Indian Government Denies Visa Renewal to Australian Journalist Over Sikh Separatist Reporting

Avani Dias, the South Asia correspondent for the Australian Broadcasting Corporation (ABC), was denied a visa renewal for weeks by Indian authorities due to her reporting on the Sikh separatist movement. Dias said Indian officials told her that her application for a resident journalist visa extension would not be approved because a television segment she had produced on accusations that India was responsible for the killing of a Sikh activist in Canada had "gone beyond acceptable limits."

The Indian government eventually granted Dias a temporary two-month visa extension at the last minute after lobbying by the Australian government. However, Dias decided to leave India because she felt it was too difficult to do her work under the circumstances. The Indian government has disputed Dias' account and said she was assured by high-ranking officials that her visa would be renewed.

Why this matters: The case of Dias highlights a broader crackdown on free speech and press freedom in India under Prime Minister Narendra Modi's leadership. Foreign journalists in India have faced increased restrictions on visas and journalism permits when reporting on sensitive topics.

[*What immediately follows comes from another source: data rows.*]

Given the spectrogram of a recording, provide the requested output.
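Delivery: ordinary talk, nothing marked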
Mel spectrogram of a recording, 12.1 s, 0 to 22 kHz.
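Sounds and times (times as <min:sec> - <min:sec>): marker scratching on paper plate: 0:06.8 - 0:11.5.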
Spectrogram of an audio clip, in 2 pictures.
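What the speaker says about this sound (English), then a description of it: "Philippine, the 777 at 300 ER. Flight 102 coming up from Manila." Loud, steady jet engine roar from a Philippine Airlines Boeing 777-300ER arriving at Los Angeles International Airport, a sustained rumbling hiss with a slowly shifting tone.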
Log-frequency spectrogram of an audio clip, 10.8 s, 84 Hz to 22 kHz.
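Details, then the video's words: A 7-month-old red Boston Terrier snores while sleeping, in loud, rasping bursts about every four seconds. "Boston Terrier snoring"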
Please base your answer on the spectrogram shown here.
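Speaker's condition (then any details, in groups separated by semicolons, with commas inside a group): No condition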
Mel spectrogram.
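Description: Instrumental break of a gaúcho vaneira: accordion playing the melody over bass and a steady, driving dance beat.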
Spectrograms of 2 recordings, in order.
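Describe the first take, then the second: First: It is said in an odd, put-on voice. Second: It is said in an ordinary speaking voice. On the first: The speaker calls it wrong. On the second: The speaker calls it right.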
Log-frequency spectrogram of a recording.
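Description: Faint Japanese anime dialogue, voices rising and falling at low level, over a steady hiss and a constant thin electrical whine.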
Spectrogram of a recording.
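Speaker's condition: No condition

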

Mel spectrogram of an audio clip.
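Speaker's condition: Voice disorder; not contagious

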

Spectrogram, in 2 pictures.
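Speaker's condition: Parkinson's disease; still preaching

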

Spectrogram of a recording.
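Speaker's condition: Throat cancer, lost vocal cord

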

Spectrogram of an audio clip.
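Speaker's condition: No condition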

Dias was also denied the necessary accreditation to cover India's general elections. Her departure came just as India began its six-week-long electoral process. At least 15 foreign journalists in India signed a statement condemning the treatment of their colleague.

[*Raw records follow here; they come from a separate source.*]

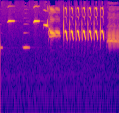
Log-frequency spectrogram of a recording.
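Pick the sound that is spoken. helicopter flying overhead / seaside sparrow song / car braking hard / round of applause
seaside sparrow song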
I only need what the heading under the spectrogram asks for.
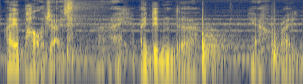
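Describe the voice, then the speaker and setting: A man's voice: deep voice, expressive, moderate pace, creaky, music in the background. A man playing an uneasy, deferential agent in a science fiction audio drama, hesitant and stammering in a subdued way. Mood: nervous. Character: uneasy, deferential male agent meeting a secret contact.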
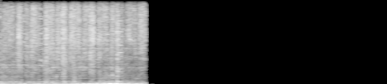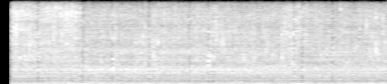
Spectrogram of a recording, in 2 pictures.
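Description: A stainless steel tumbler is washed with dishwashing soap under running tap water, a close steady rush and rubbing of water that breaks off into a silent gap before resuming louder.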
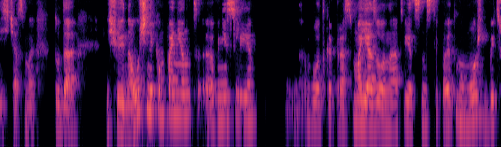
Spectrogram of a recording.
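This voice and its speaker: A woman's voice: low voice, darkish tone. A woman hosting a professional interview, speaking articulately in long, structured sentences. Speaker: interviewer, deputy editor of a journal.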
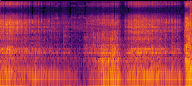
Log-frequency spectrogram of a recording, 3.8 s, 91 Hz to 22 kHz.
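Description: A big cat in the video game Gabriel Knight 2 lets out a loud, rasping roar that swells, dips briefly, then surges again before cutting off.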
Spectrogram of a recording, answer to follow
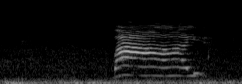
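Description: A single high-pitched, drawn-out vocal cry, nearly level in pitch with a slight waver, starting a little past the middle and lasting just under a second before cutting off.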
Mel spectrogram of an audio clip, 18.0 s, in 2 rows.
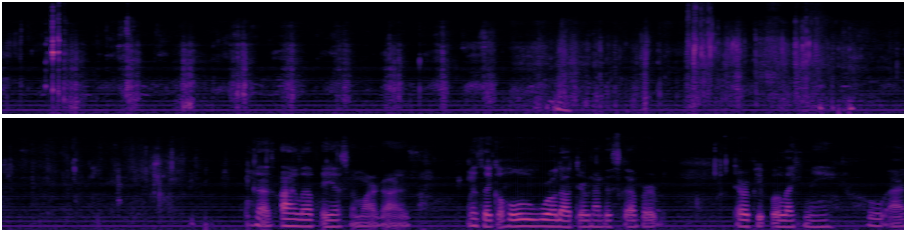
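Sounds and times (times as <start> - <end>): crisp chewing crunches: 0.0 - 11.4
steady low hum: 0.0 - 18.0.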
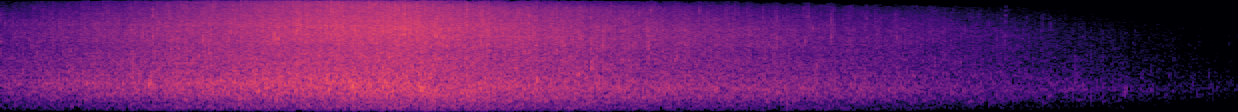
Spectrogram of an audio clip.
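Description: Whoosh sound effect: one smooth rush of noise like a wave washing in, building for about two seconds and then fading away over the next four.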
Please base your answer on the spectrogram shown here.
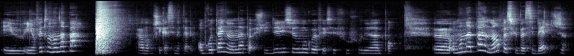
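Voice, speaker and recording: A young woman with a northern French accent chats animatedly to her camera, her voice sitting a little high. Her tone is bright and forward, and she keeps the talk loose with lots of fillers. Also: fast talker. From northern France. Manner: chatty, animated, many fillers. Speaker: book vlogger. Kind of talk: casual vlog chat.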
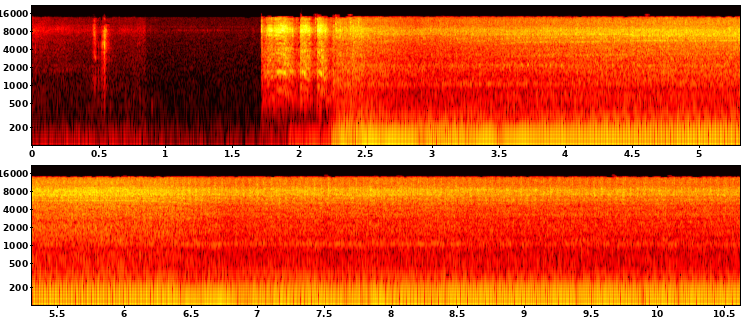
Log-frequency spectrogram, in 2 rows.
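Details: Yamaha XJ 600 Diversion during a repair of a noisy clutch basket: a short crank, then the engine catches and settles into a steady, even idle with no rattle or clatter standing out; normal idle.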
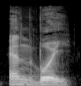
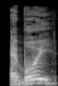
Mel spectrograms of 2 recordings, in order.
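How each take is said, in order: First: An n sound comes before the word. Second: A bare vowel comes before the word, without n. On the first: The speaker calls it wrong. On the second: The speaker calls it right.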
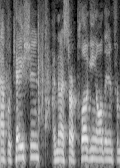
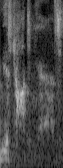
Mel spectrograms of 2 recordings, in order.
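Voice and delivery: whispered celebration to a client; hushed, voiceless yes; excited whisper; 18 dB quieter, slower than usual. Retold or imitated. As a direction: whisper it as a secret cheer. Silently cheering client beside phone.

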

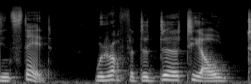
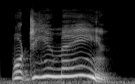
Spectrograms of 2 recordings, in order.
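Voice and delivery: loud, very high-pitched astonished question; incredulous; 13 semitones higher, 6 dB louder than usual. Retold or imitated. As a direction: act out baffled alarm. Narrator acts out startled reply.

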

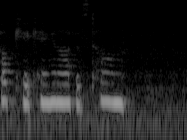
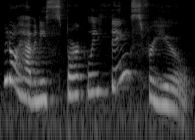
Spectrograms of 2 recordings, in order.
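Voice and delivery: higher-pitched storybook queen in dismay; gasping queen; 6 semitones higher, 4 dB louder than usual. A narrator's reading. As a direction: play a queen taken aback, pitch swooping up. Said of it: "gasped the queen".

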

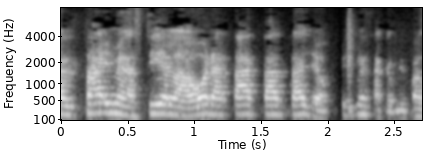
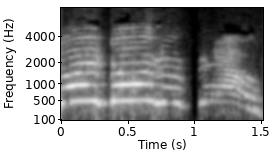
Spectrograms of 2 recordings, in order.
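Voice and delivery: much higher, mock tearful wail; imitating crying; much slower than usual. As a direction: replay the tearful moment on the plane, pitched way up. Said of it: "Yo me puse a llorar y todo". (imitando el llanto, muy agudo)

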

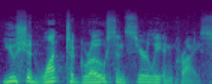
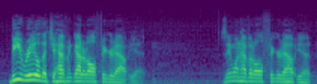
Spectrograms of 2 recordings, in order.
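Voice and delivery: usual speaking voice

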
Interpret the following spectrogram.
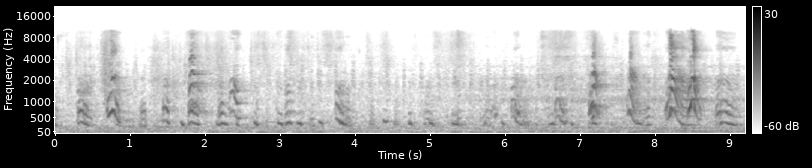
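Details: Fifteen-day-old Samoyed puppies, whose eyes opened a few days ago and who are just starting to walk around, whimper and squeak in a busy, overlapping chorus of high, wavering cries.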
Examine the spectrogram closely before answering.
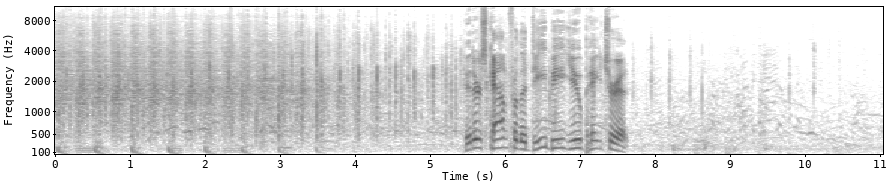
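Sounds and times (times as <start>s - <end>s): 
baseball crowd clapping in rhythm: 0.0s - 8.6s
speech: 5.5s - 7.8s.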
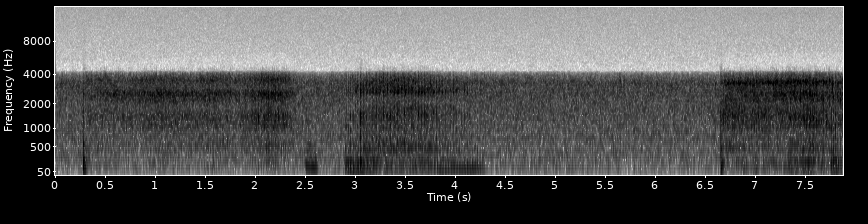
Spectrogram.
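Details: Snoring: rough, low rattling breaths in a couple of bursts against faint room noise.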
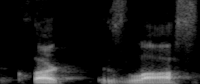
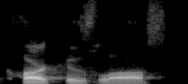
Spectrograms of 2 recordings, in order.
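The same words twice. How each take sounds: First: Clark and is are said separately. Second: The K of Clark runs into is. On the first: "You didn't connect the K of Clark onto is" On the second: "we would probably connect them"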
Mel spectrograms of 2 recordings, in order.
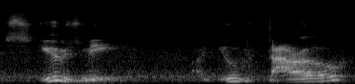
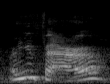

The incident follows the recent forced departures of French journalist Vanessa Dougnac and the denial of entry for British Kashmiri academic Nitasha Kaul, both of whom had reported critically on India. The Press Club of India raised concerns that the incident with Dias raises doubts about India's democratic traditions and tarnishes the functioning of free press" in the country.

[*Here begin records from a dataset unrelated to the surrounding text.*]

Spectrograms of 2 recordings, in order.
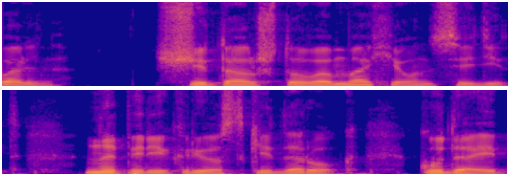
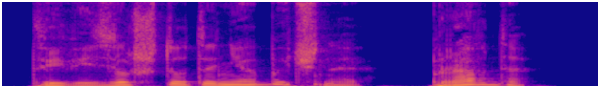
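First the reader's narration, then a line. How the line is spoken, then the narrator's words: Night whisper. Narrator (Russian): прошептала среди ночи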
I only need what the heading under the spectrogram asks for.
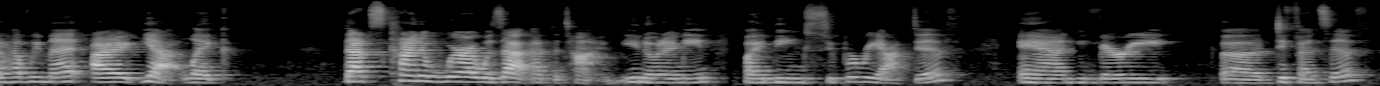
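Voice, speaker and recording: A woman's voice: mid-range voice, bright, forceful tone, roomy sound. A young woman, a hairstylist, talking frankly and emotionally about her past failures in a candid vlog. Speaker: beauty vlogger and hairstylist.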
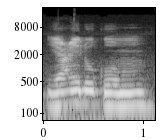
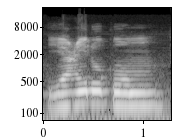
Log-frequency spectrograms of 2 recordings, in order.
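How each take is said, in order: Both takes have the same delivery.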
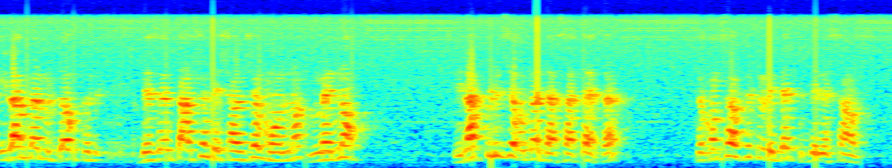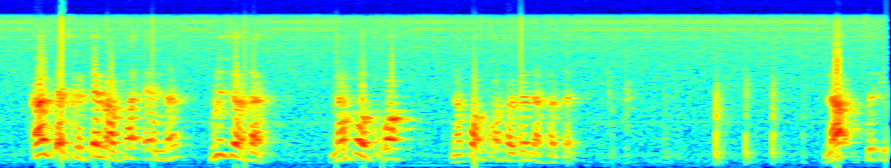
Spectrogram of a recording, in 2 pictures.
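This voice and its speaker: A man in his forties with a high, slightly mellow voice rants angrily and at length, repeating phrases, firing off rhetorical questions, and slipping into English. He was recorded indoors on a webcam, and the audio is echoey, dull, and lo-fi.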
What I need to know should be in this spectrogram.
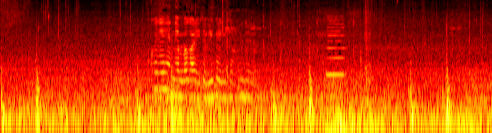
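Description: A windshield wiper sweeps across wet glass.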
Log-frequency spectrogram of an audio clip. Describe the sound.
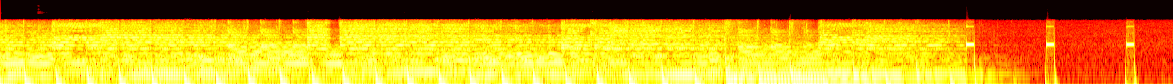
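Time-signal pips on a medium-wave radio broadcast: rhythmic programme audio runs steadily, then drops away as the transmission cuts off, leaving three short, evenly spaced beeps.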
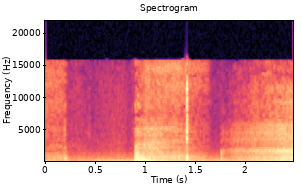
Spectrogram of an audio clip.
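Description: A man's short breathy laugh, a puff of air about a second in, over a low room hum.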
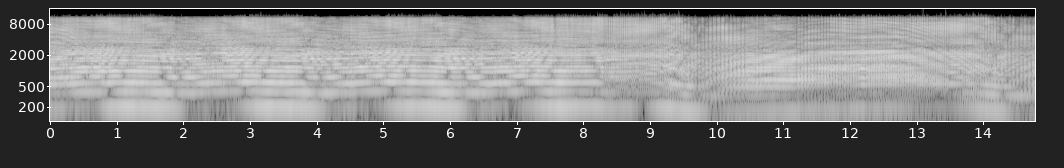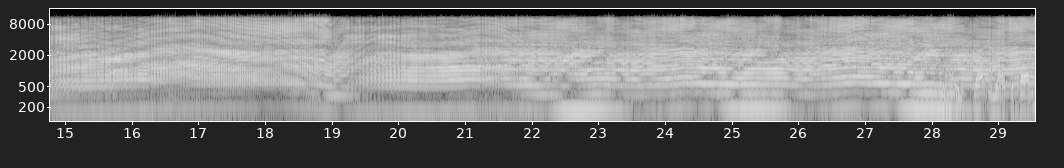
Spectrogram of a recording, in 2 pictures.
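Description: A control-line model plane's small glow engine screams, its pitch rising and falling as the plane circles.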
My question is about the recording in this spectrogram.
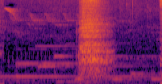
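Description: Faint background music of held, sustained tones, with a short breath into a microphone about a second in.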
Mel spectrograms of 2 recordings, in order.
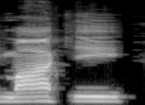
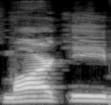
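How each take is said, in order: First: Maquis as R-less "mah-kee"; R dropped. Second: Marquis with an R, "mar-kee"; R sounded. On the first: Host argues there's no difference, Maquis as "mah-kee". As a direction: drop the R in Maquis. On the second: Host argues there's no difference, Marquis as "mar-kee". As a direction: keep the R in Marquis. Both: Shown as a demonstration. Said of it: "doesn't really make a difference".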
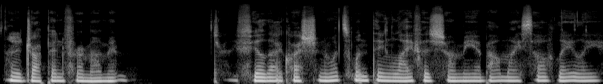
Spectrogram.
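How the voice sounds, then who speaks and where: Dark, mellow, somewhat breathy tone from a woman, fairly low in pitch, at a fairly quick pace with monotone, flat intonation. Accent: American. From Arizona, US. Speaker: breathwork facilitator and yoga teacher. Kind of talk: casual interview chat; guided reflection.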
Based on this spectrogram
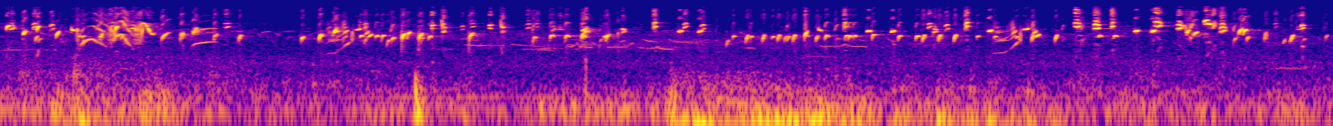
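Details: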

India's press freedom ranking dropped to 161 out of 180 countries in the 2023 World Press Freedom Index. The Foreign Correspondents' Club of India has stated that while journalists must obey rules, the government has been criticized for not engaging in constructive dialogue to protect journalists' rights. As one of the statements from foreign journalists in India noted, Dias' case underscores "a troubling pattern" where foreign correspondents "often face harassment and pressure when covering sensitive topics."

Key Takeaways

  • ABC journalist Avani Dias denied visa renewal in India due to reporting on Sikh separatists.
  • India granted Dias a temporary 2-month visa after Australian govt lobbying, but she left India.
  • Dias' case highlights crackdown on press freedom under PM Modi, foreign journalists face restrictions.
  • Dias denied accreditation to cover India's elections, at least 15 foreign journalists condemned her treatment.
  • India's press freedom ranking dropped to 161/180 countries, foreign correspondents face harassment.